But just as a huge total seemed on cards, six wickets fell for 35 runs in a frantic period of frenzied shot selection – and a Steve Smith double century later, the Ashes were effectively over.

That mini collapse was not the only time Joe Root’s men failed to press home an advantage, but it was a typical reflection of the gulf between the sides when an opportunity arose.

In fact only in Adelaide, when the hosts were shot out for 138 in their second innings, did England ever truly push their foot down on the throat when in the ascendancy – and even then the first innings deficit was such the fightback came too late to save matters.

The batting statistics are telling – England’s batsmen notched 13 half centuries to Australia’s 11, but other than the aforementioned Bairstow and Malan, only Cook converted with his marathon knock of 244 not out in Melbourne, albeit once the series was lost.

Smith and co meanwhile, boasted centurions on nine occasions, and at least once in each test.

The bowling figures don’t make pretty reading either – and only at the MCG did the Baggy Greens face a deficit at the half way mark, and even then they comfortably held out for a draw.

Performing well in isolated spells or sessions is not going to win you a five match series.

Anderson tireless in a toiling attack

Australia’s bowling attack boasted genuine pace and a world class spinner. England had neither.

It’s a brief summary, but one that adequately explains why the top four wicket takers in the series belonged to the runaway winners.

At times, no less so than under the lights of Adelaide, the skill of James Anderson was a sight to behold, and he deserved more reward than his prolonged spells in searing heat often produced. Craig Overton showed an ability to make things happen before injury curtailed his tour, and Mason Crane was considerably better in Sydney than his figures of 1-193 suggested.

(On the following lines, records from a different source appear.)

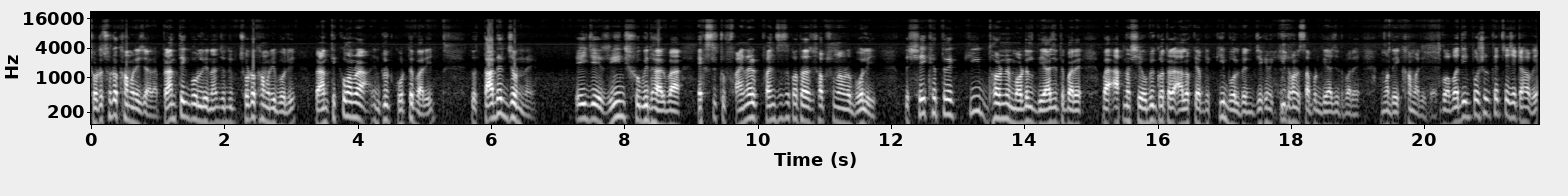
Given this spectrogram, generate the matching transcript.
ছোট ছোট খামারি যারা, প্রান্তিক বললি না, যদি ছোট খামারি বলি, প্রান্তিককেও আমরা ইনক্লুড করতে পারি। তো তাদের জন্য এই যে ঋণ সুবিধার বা এক্সেস টু ফাইনাল ফাইন্যান্সের কথা সবসময় আমরা বলি তো সেই ক্ষেত্রে কি ধরনের মডেল দেওয়া যেতে পারে বা আপনার সেই অভিজ্ঞতার আলোকে আপনি কি বলবেন? যেখানে কি ধরনের সাপোর্ট দেওয়া যেতে পারে আমাদের এই খামারিদের? গবাদির পশুর ক্ষেত্রে যেটা হবে,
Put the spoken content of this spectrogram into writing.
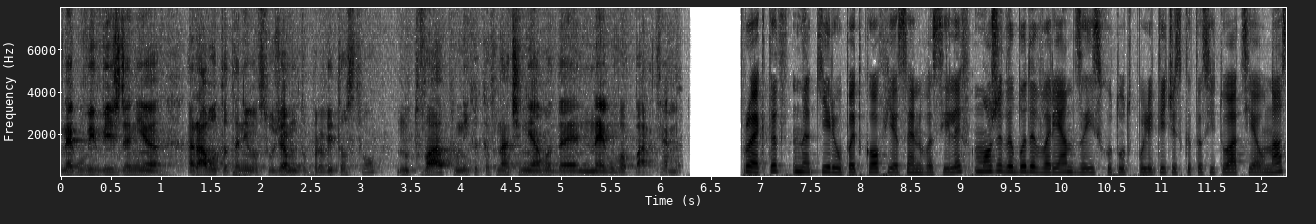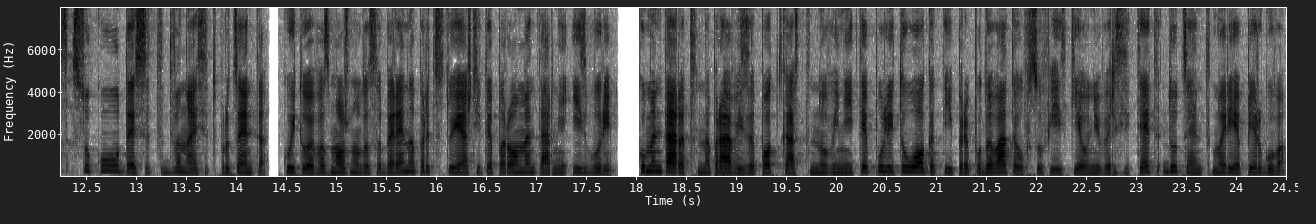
негови виждания, работата ни в служебното правителство, но това по никакъв начин няма да е негова партия. Проектът на Кирил Петков и Асен Василев може да бъде вариант за изход от политическата ситуация у нас с около 10-12%, които е възможно да събере на предстоящите парламентарни избори. Коментарът направи за подкаст новините политологът и преподавател в Софийския университет доцент Мария Пиргова.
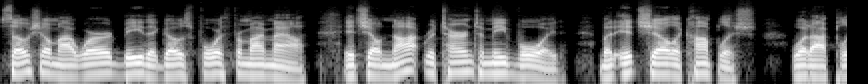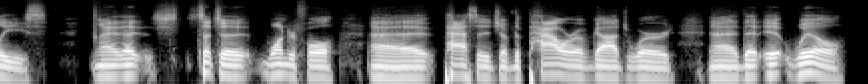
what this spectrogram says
so shall my word be that goes forth from my mouth. It shall not return to me void, but it shall accomplish what I please. Uh, that's such a wonderful uh, passage of the power of God's word, uh, that it will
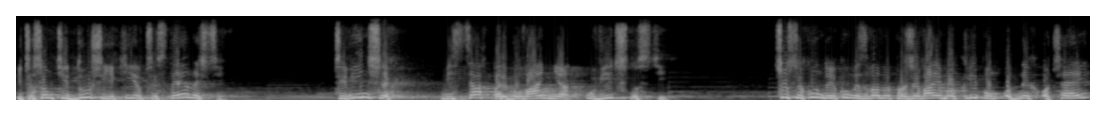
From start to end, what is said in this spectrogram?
І часом ті душі, які є в чистилищі, чи в інших місцях перебування у вічності, цю секунду, яку ми з вами проживаємо кліпом одних очей,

But these positives mask a grim reality that collectively, Root’s bowlers carried little threat, and only once were Australia dismissed for under 300.

Contrast that with the pace trio of Mitchell Starc, Pat Cummins, and Josh Hazlewood. The difference in pace, hostility, and aggression was insurmountable.

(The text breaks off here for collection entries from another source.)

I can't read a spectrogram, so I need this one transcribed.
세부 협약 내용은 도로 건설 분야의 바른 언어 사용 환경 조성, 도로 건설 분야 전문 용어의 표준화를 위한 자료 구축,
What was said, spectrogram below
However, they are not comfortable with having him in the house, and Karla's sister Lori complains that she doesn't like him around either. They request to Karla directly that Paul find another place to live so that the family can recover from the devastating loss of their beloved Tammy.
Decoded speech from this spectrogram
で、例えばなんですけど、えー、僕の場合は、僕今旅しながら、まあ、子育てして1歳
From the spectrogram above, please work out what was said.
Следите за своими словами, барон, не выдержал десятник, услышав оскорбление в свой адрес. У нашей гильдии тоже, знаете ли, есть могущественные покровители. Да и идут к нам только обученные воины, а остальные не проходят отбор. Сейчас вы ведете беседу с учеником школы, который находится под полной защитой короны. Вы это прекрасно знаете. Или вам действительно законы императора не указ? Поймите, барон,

Lyon meanwhile, extracted genuine turn and control - whilst England paid a heavy price for sticking with the notion that Moeen Ali is their front line spinner.

At his best, Ali is an explosive batsman also capable of wicket hauls – but his all-rounder tag has almost been forced upon him because of a lack of slow bowling alternatives.

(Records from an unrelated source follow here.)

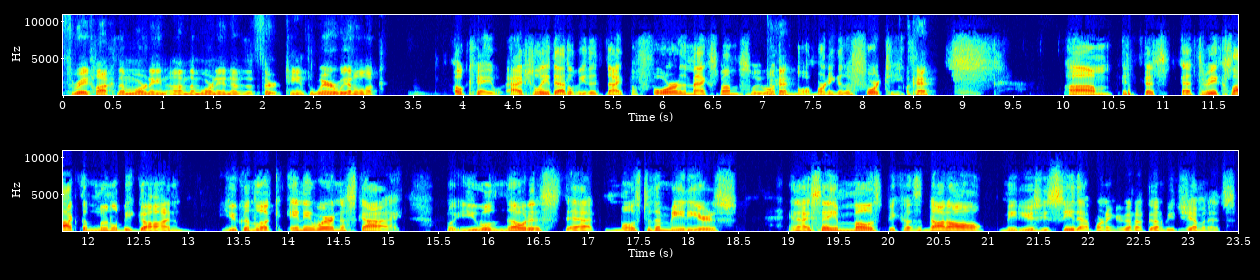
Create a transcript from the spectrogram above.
three o'clock in the morning on the morning of the thirteenth, where are we going to look? okay, actually that'll be the night before the maximum. So we want Okay. the mo- morning of the 14th. Okay. Um, if it's at three o'clock, the moon will be gone. You can look anywhere in the sky, but you will notice that most of the meteors, and I say most because not all meteors you see that morning are going to, be Geminids,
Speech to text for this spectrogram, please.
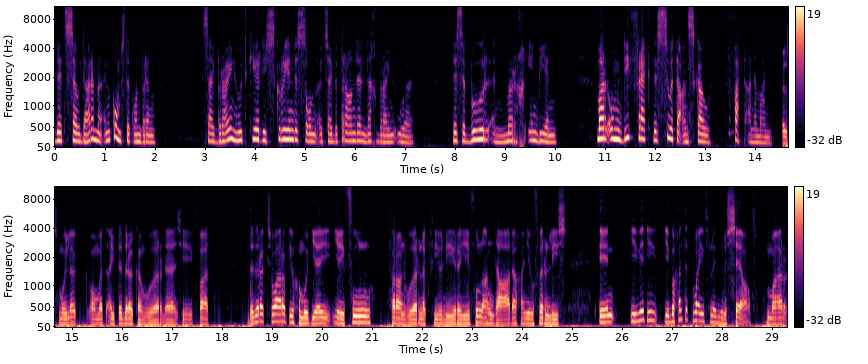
dit sou darme inkomste kon bring. Sy bruin hoed keer die skroeiende son uit sy betraande ligbruin oë. Dis 'n boer in murg en been. Maar om die vrekte so te aanskou, vat aan 'n man. Is moeilik om dit uit te druk in woorde. As jy vat dit druk swaar op jou gemoed. Jy jy voel verantwoordelik vir jou diere. Jy voel aandadig aan jou verlies. En jy weet jy jy begin te twyfel in jouself, maar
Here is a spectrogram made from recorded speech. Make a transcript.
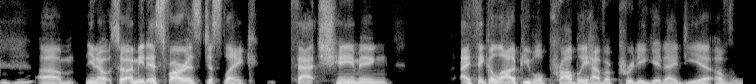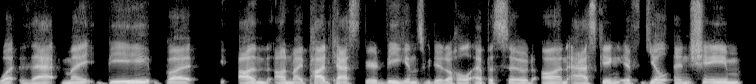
Mm-hmm. Um, you know, so I mean, as far as just like fat shaming, I think a lot of people probably have a pretty good idea of what that might be, but on on my podcast Bearded Vegans, we did a whole episode on asking if guilt and shame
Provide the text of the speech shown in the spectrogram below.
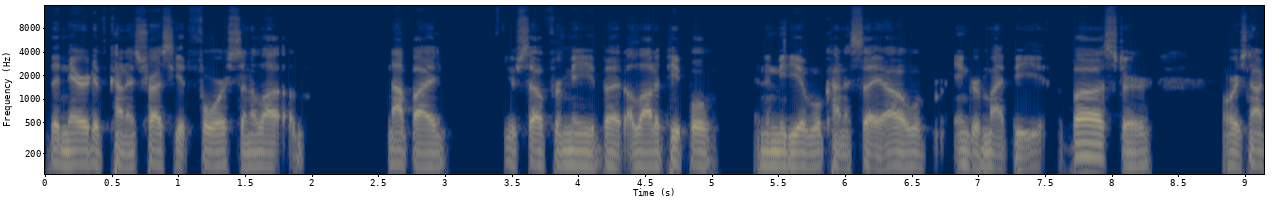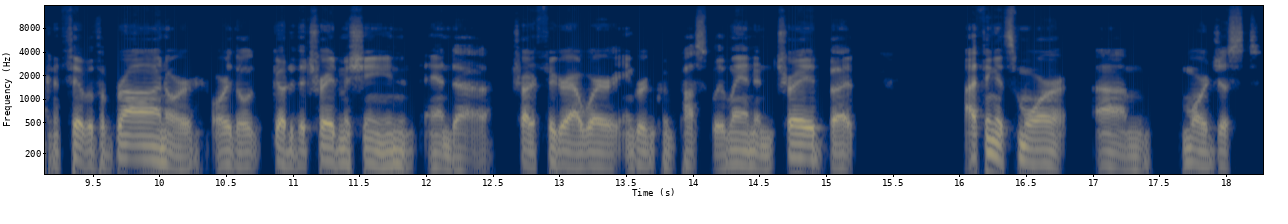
the narrative kind of tries to get forced, and a lot, of, not by yourself or me, but a lot of people in the media will kind of say, "Oh, well, Ingram might be a bust," or or he's not going to fit with LeBron, or or they'll go to the trade machine and uh, try to figure out where Ingram could possibly land in the trade. But I think it's more um, more just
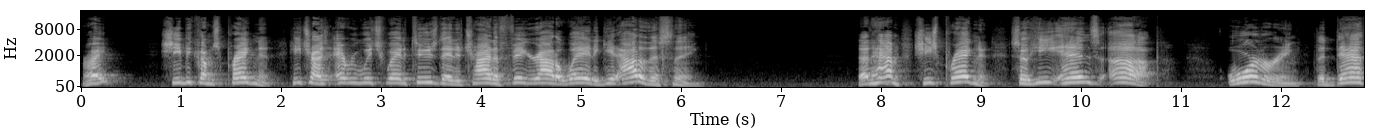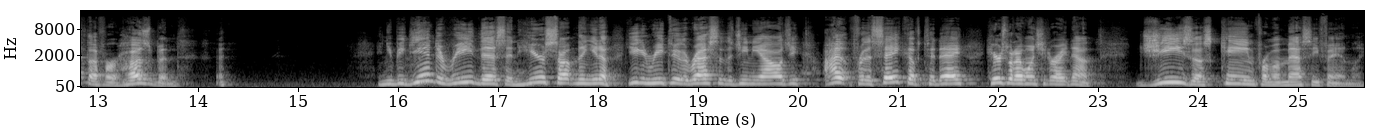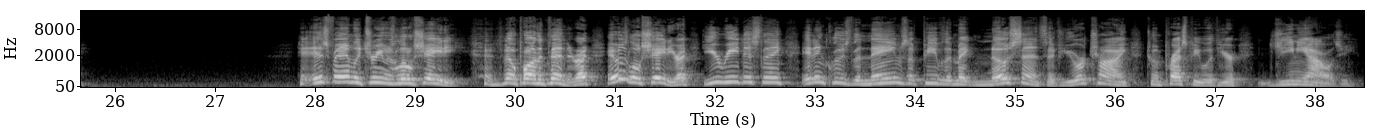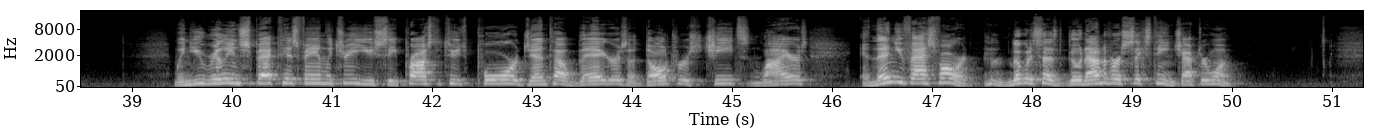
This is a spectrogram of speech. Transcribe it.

And the fact Bayliss and co chose to flog such a clearly struggling player for five consecutive tests, with Crane waiting in the wings, was a selection policy plagued by a lack of courage and misguided loyalty.

Graham Swann’s dubious TV performance with BT Sport was ridiculed by many. But what England supporters wouldn’t have done to have had the 2010/11 Ashes version of him touring with the side over Christmas.

It’s only words

Within minutes of the last rites in Sydney, Trevor Bayliss was boldly stating the plot for revenge in 2019 on English soil was already underway.

After all, we’ll see how fluent the Marsh brothers and Usman Khawaja are when the Dukes cherry ball is swinging about under thick cloud cover at Edgbaston, won’t we?

But let’s all assume England will regain the Ashes and along with a few OBE’s and best-selling books, then publicly state a burning desire to retain them in the return series in 2021/22.

Will the planning begin there and then? Of course not. We’ll have 18 months of players jetting here, there, and everywhere to play lucrative T20 cricket, the domestic game will continue to mould individuals suited only for English conditions, and then undoubtedly arrive down under with a squad that’s under prepared and unsuited to Australian pitches and conditions.

You can only work with the players you have, and selectors can’t always legislate for the lack of depth in county cricket, injuries, or their best all-rounder throwing a right hand or two and falling foul of the law.

But unless the naivity and false positivity is dumped to one side, and true thought and preparation time is afforded in future in the build-up to away Ashes tours, then the now familiar pattern of England competing at home and being thumped away will continue.